It’s all to play for in the second leg of the crucial Rugby World Cup 2019 qualifier between Canada and the USA as these fierce rivals drew 28-28 in Hamilton, Ontario, on Saturday afternoon.

Man of the match and Canada’s co-captain DTH van der Merwe, pictured above (Photo: Rugby Canada/Colin Watson), scored two tries as the home team dominated possession and territory for long periods of both halves, while Aaron Carpenter, winning a record 78th cap, also went over for what was his 17th test try. Fly-half Shane O'Leary kicked 13 points for the Canucks.

USA lived off scraps and their opponents’ mistakes but stuck to their task well and took their chances when they were presented. Two tries from speedster right-wing Mike Te’o, including a 90-metre intercept to break Canadian hearts, and two from the ebullient lock Nick Civetta, ensured the scores were tied when Ben Whitehouse’s whistle signalled full-time in the late afternoon sunshine.

But that doesn’t tell the full story. Had the pass that landed neatly in the arms of the intercepting Te’o reached its intended recipient on Canada’s wing, a home-team try would have been a formality, giving the whole incident an air of a 14-point swing. And had Andrew Coe not dropped the ball as he dived over in the right-hand corner for what would have been his first international try, the scoreline would have taken on a very different complexion as the teams turn their attentions to southern California seven days hence.

Need to be more clinical

Canada’s head coach Mark Anscombe said: "If we're going to do better next week, we've got to be more clinical than we were today. If you want to win these games you've got to make better decisions that what we did out there today… I'm pleased with the manner of coming back from 10 points down. That showed character but I am flat about a lot of other things."

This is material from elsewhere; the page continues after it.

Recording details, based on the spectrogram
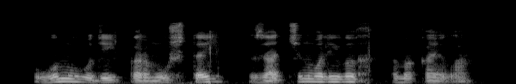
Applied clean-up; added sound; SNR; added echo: neural mask model DeepFilterNet 3.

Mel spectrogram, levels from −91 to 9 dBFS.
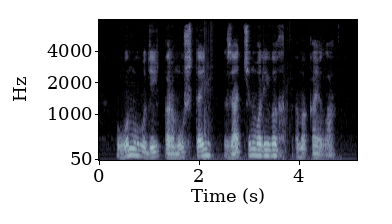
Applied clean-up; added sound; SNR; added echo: neural separator model SepFormer DNS4.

Van der Merwe became Canada's all-time try-scoring leader as his brace pushed him past Winston Stanley's record that had stood since 2003. But don’t ask him about that now – he’s more interested in thinking about taking care business next week as his team strives to become the Americas 1 qualifier and join England, France, Argentina and Oceania 2 in Pool C at RWC 2019 in Japan.

"Breaking that record is great but I don't like the accolades that go with it. I'll look back at it when I'm older but right now I just want to do as much as I can to help my team."

Trailing 28-18 after 53 minutes, Anscombe's men fought back to tie things up at 28-28 as Carpenter's try got Canada back into the game before O'Leary's third penalty in the 78th minute tied the game.

Both sides had chances to win

But each side would each have a chance to win the game in the final two minutes. AJ MacGinty's drop kick sailed wide before Canada managed to win a penalty just inside the USA half but O'Leary pushed his penalty right, leaving the two sides deadlocked heading into next weekend's decisive encounter.

Canada had taken an early 7-0 lead as van der Merwe tied Stanley’s test try-scoring record in the seventh minute but the USA came roaring back immediately through Civetta, scoring off of the ensuing restart after the high ball was fumbled by Canada.

However, van der Merwe would make history in the 18th minute as he picked the ball up from the back of a ruck and ran free to secure his 25th test try. O’Leary’s penalty pushed Canada’s lead to 15-7 before the USA came back into life after tries from Civetta and Te’o gave the visitors a 21-15 lead at half time.

USA hooker James Hilderbrand was sin binned in the 45th minute for a high tackle on Phil Mack — O’Leary adding a penalty from the infraction — but despite playing a man down, it was the USA who would take advantage as the Te’o intercept gave the Eagles a 28-18 lead.

Afterwards, USA head coach John Mitchell was probably the more satisfied of the two. He said: “I guess it’s like we’re 0-0 now heading back to San Diego so both sides are very much in it. If either team had got a result today, it would change the game a little but now it’s just a straight game of rugby to see who goes to Japan in two years’ time.

“The isn’t much between the teams, as you saw today. The team that wins next week is the one that can hold their nerve under pressure. We lived off little bits of possession today, which meant we didn’t command enough field position. But we found other ways to keep in the game which was pleasing.”